- What you should do:
Without including any pictures, write out all the records word for word.

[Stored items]

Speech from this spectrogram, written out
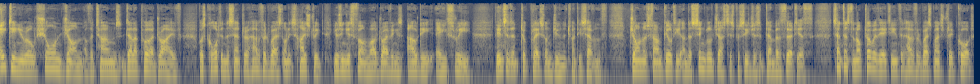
18-year-old Sean John of the town's Delapour Drive was caught in the centre of Haverfordwest on its high street using his phone while driving his Audi A3. The incident took place on June the 27th. John was found guilty under single justice procedure September 30th. Sentenced on October the 18th at Haverfordwest Magistrate Court,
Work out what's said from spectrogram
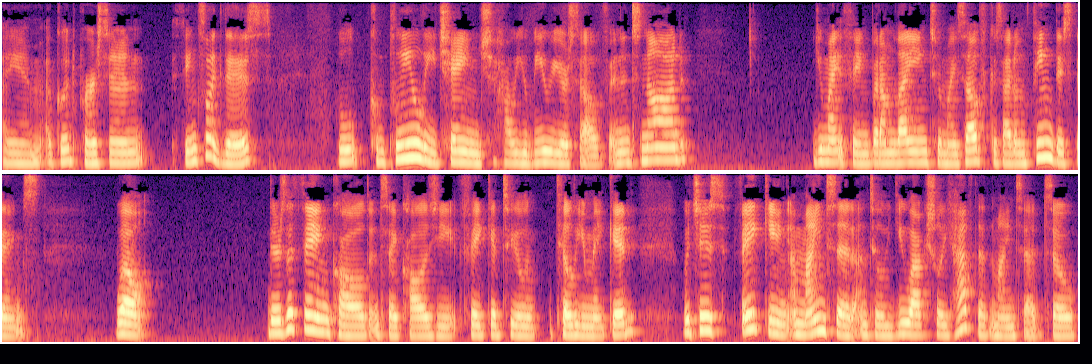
I am a good person, things like this will completely change how you view yourself. And it's not, you might think, but I'm lying to myself because I don't think these things. Well, there's a thing called in psychology fake it till till you make it which is faking a mindset until you actually have that mindset so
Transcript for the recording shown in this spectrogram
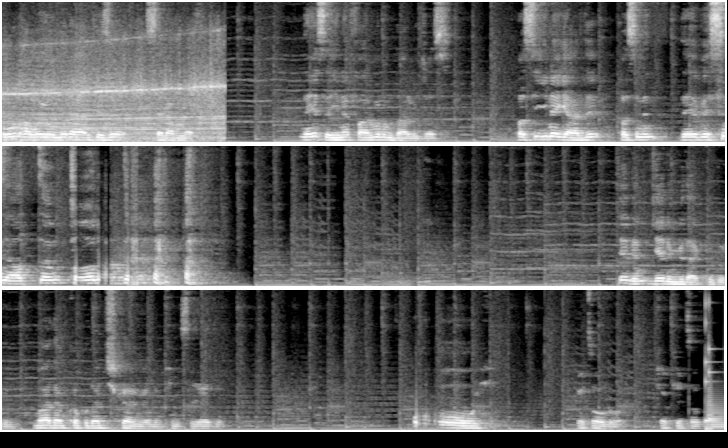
Tohum Hava Yolları herkese selamlar. Neyse yine Farmer'ı mı darlayacağız? Pası yine geldi. Pasının DB'sini attım. Tohum attı. gelin, gelin bir dakika durun. Madem kapıdan çıkarmayalım kimseyi hadi. Oy. Kötü oldu bu. Çok kötü oldu.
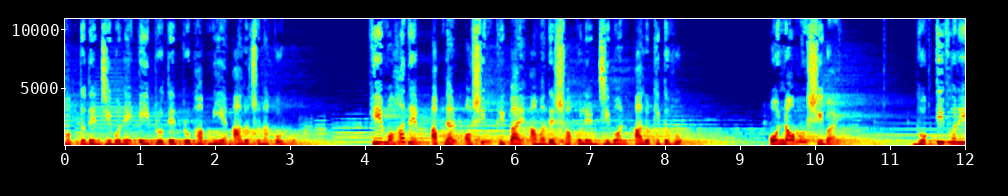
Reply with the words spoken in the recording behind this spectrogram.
ভক্তদের জীবনে এই ব্রতের প্রভাব নিয়ে আলোচনা করব। হে মহাদেব, আপনার অসীম কৃপায় আমাদের সকলের জীবন আলোকিত হোক। ও নম শিবায়। ভক্তি ভরে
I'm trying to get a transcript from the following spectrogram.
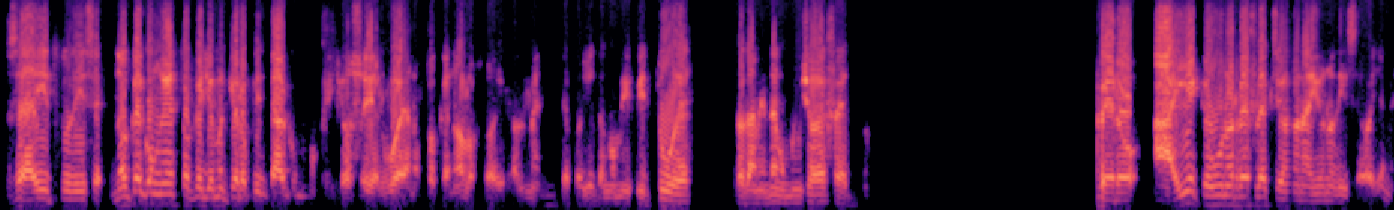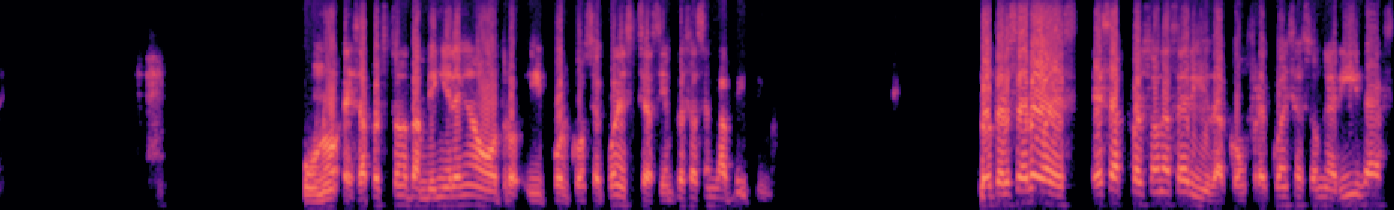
Entonces ahí tú dices, no que con esto que yo me quiero pintar como que yo soy el bueno, porque no lo soy realmente, pues yo tengo mis virtudes, pero también tengo muchos defectos. Pero ahí es que uno reflexiona y uno dice, óyeme, uno, esa persona también hieren a otro y por consecuencia siempre se hacen las víctimas. Lo tercero es, esas personas heridas con frecuencia son heridas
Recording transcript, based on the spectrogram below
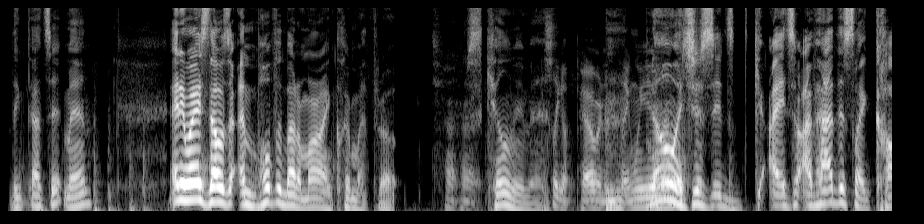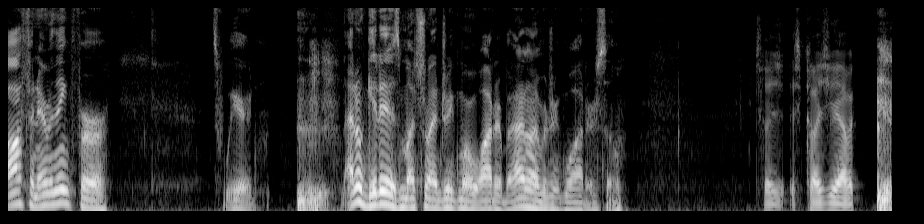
I think that's it, man. Anyways, that was. I'm hopefully by tomorrow I can clear my throat. It's killing me, man. It's like a permanent thing with you. No, now. it's just it's. it's I've had this like cough and everything for. It's weird. I don't get it as much when I drink more water, but I don't ever drink water, so it's because you have a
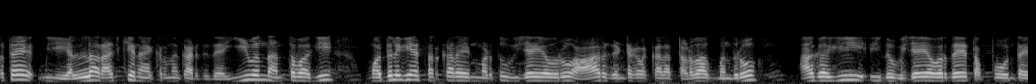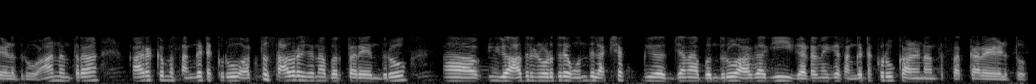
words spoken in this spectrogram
ಮತ್ತೆ ಎಲ್ಲ ರಾಜಕೀಯ ನಾಯಕರನ್ನು ಕಾಡ್ತಿದೆ. ಈ ಒಂದು ಹಂತವಾಗಿ ಮೊದಲಿಗೆ ಸರ್ಕಾರ ಏನ್ ಮಾಡ್ತು? ವಿಜಯ್ ಅವರು ಆರು ಗಂಟೆಗಳ ಕಾಲ ತಡವಾಗಿ ಬಂದ್ರು. ಹಾಗಾಗಿ ಇದು ವಿಜಯ್ ಅವರದೇ ತಪ್ಪು ಅಂತ ಹೇಳಿದ್ರು. ಆ ನಂತರ ಕಾರ್ಯಕ್ರಮ ಸಂಘಟಕರು ಹತ್ತು ಸಾವಿರ ಜನ ಬರ್ತಾರೆ ಅಂದ್ರು. ಆ, ಈಗ ಆದ್ರೆ ನೋಡಿದ್ರೆ ಒಂದು ಲಕ್ಷ ಜನ ಬಂದ್ರು. ಹಾಗಾಗಿ ಈ ಘಟನೆಗೆ ಸಂಘಟಕರು ಕಾರಣ ಅಂತ ಸರ್ಕಾರ ಹೇಳ್ತು.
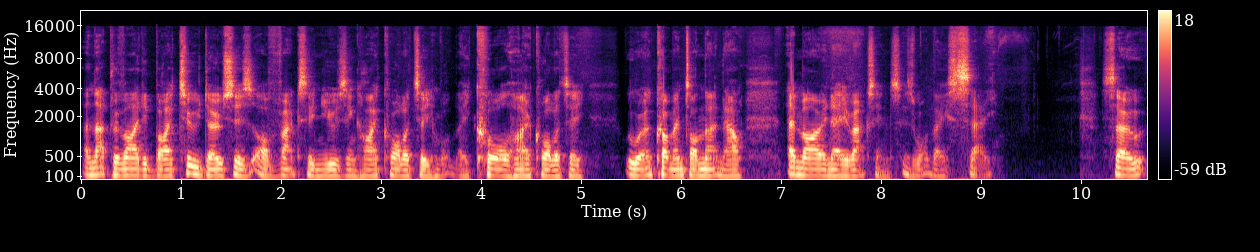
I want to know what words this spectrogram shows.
and that provided by two doses of vaccine using high quality, what they call high quality. We won't comment on that now. mRNA vaccines is what they say. So,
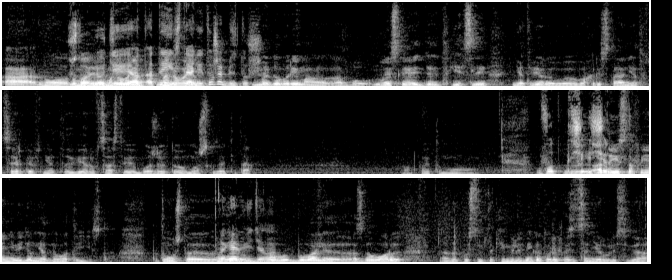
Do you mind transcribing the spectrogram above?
А, ну, Ну, что, мы- мы люди, говорим- а- мы атеисты, говорим- они тоже без души? Мы говорим о, об... Ну, если, если нет веры во во Христа, нет в церковь, нет веры в Царствие Божие, то можно сказать и так. Вот поэтому... Вот э, еще, Атеистов я не видел ни одного атеиста. Потому что Ну, я б- видела. бывали разговоры, э, допустим, с такими людьми, которые позиционировали себя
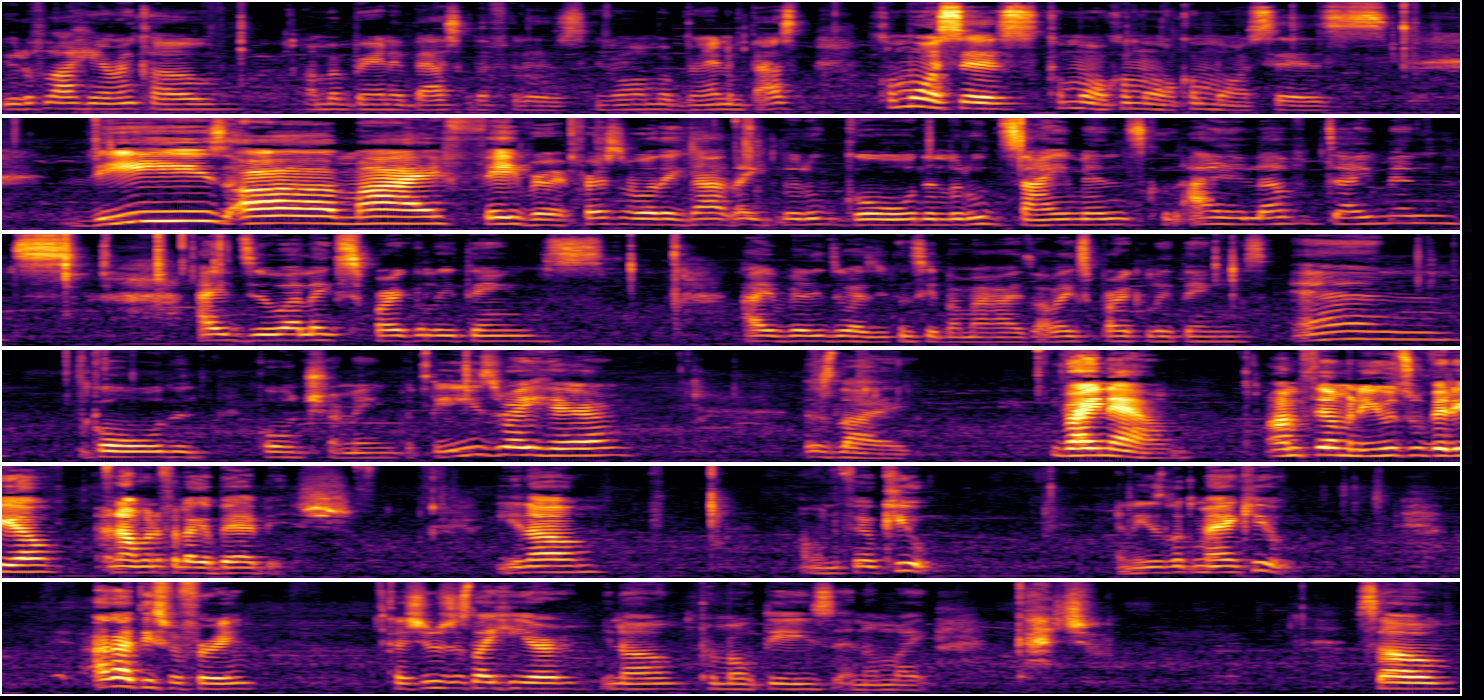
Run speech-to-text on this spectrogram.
Beautiful Hair and Co. I'm a brand ambassador for this. You know, I'm a brand ambassador. Come on, sis. Come on, come on, come on, sis. These are my favorite. First of all, they got like little gold and little diamonds because I love diamonds. I do. I like sparkly things. I really do, as you can see by my eyes. I like sparkly things and gold and gold trimming. But these right here is like right now I'm filming a YouTube video and I want to feel like a bad bitch. You know? I want to feel cute. And these look mad cute. I got these for free. Because she was just like, here, you know, promote these. And I'm like, got you. So,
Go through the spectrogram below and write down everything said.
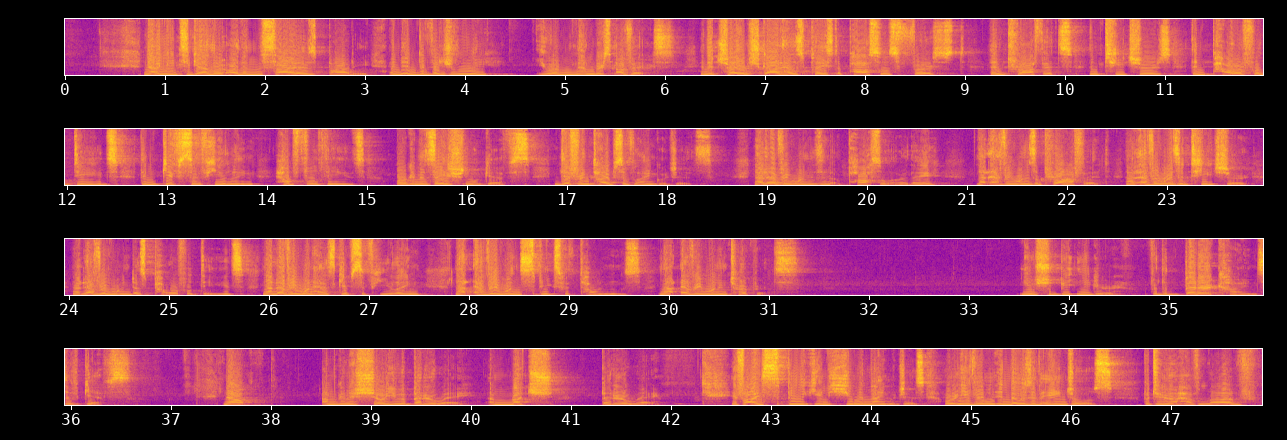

- Reply:
Speech from this spectrogram, written out
18-year-old Sean John of the town's Delapour Drive was caught in the centre of Haverfordwest on its high street using his phone while driving his Audi A3. The incident took place on June the 27th. John was found guilty under single justice procedure September 30th. Sentenced on October the 18th at Haverfordwest Magistrate Court,
Work out what's said from spectrogram
I am a good person, things like this will completely change how you view yourself. And it's not, you might think, but I'm lying to myself because I don't think these things. Well, there's a thing called in psychology fake it till till you make it which is faking a mindset until you actually have that mindset so
Transcript for the recording shown in this spectrogram
Tohum Hava Yolları herkese selamlar. Neyse yine Farmer'ı mı darlayacağız? Pası yine geldi. Pasının DB'sini attım. Tohum attı. gelin, gelin bir dakika durun. Madem kapıdan çıkarmayalım kimseyi hadi. Oy. Kötü oldu bu. Çok kötü oldu.
Reply with the words spoken in the recording behind this spectrogram.
ভক্তদের জীবনে এই ব্রতের প্রভাব নিয়ে আলোচনা করব। হে মহাদেব, আপনার অসীম কৃপায় আমাদের সকলের জীবন আলোকিত হোক। ও নম শিবায়। ভক্তি ভরে
I'm trying to get a transcript from the following spectrogram.
Entonces ahí tú dices, no que con esto que yo me quiero pintar como que yo soy el bueno, porque no lo soy realmente, pues yo tengo mis virtudes, pero también tengo muchos defectos. Pero ahí es que uno reflexiona y uno dice, óyeme, uno, esa persona también hieren a otro y por consecuencia siempre se hacen las víctimas. Lo tercero es, esas personas heridas con frecuencia son heridas
Recording transcript, based on the spectrogram below
I think that's it, man. Anyways, that was. I'm hopefully by tomorrow I can clear my throat. It's killing me, man. It's like a permanent thing with you. No, now. it's just it's. it's I've had this like cough and everything for. It's weird. I don't get it as much when I drink more water, but I don't ever drink water, so it's because you have a
words spoken in this spectrogram
ಮತ್ತೆ ಎಲ್ಲ ರಾಜಕೀಯ ನಾಯಕರನ್ನು ಕಾಡ್ತಿದೆ. ಈ ಒಂದು ಹಂತವಾಗಿ ಮೊದಲಿಗೆ ಸರ್ಕಾರ ಏನ್ ಮಾಡ್ತು? ವಿಜಯ್ ಅವರು ಆರು ಗಂಟೆಗಳ ಕಾಲ ತಡವಾಗಿ ಬಂದ್ರು. ಹಾಗಾಗಿ ಇದು ವಿಜಯ್ ಅವರದೇ ತಪ್ಪು ಅಂತ ಹೇಳಿದ್ರು. ಆ ನಂತರ ಕಾರ್ಯಕ್ರಮ ಸಂಘಟಕರು ಹತ್ತು ಸಾವಿರ ಜನ ಬರ್ತಾರೆ ಅಂದ್ರು. ಆ, ಈಗ ಆದ್ರೆ ನೋಡಿದ್ರೆ ಒಂದು ಲಕ್ಷ ಜನ ಬಂದ್ರು. ಹಾಗಾಗಿ ಈ ಘಟನೆಗೆ ಸಂಘಟಕರು ಕಾರಣ ಅಂತ ಸರ್ಕಾರ ಹೇಳ್ತು.
I want to know what words this spectrogram shows.
and that provided by two doses of vaccine using high quality, what they call high quality. We won't comment on that now. mRNA vaccines is what they say. So,
Do you mind transcribing the spectrogram above?
А, ну, Ну, что, мы- мы люди, говорим- а- мы атеисты, говорим- они тоже без души? Мы говорим о, об... Ну, если, если нет веры во во Христа, нет в церковь, нет веры в Царствие Божие, то можно сказать и так. Вот поэтому... Вот э, еще, Атеистов я не видел ни одного атеиста. Потому что Ну, я б- видела. бывали разговоры, э, допустим, с такими людьми, которые позиционировали себя
Run speech-to-text on this spectrogram.
Beautiful Hair and Co. I'm a brand ambassador for this. You know, I'm a brand ambassador. Come on, sis. Come on, come on, come on, sis. These are my favorite. First of all, they got like little gold and little diamonds because I love diamonds. I do. I like sparkly things. I really do, as you can see by my eyes. I like sparkly things and gold and gold trimming. But these right here is like right now I'm filming a YouTube video and I want to feel like a bad bitch. You know? I want to feel cute. And these look mad cute. I got these for free. Because she was just like, here, you know, promote these. And I'm like, got you. So,
Go through the spectrogram below and write down everything said.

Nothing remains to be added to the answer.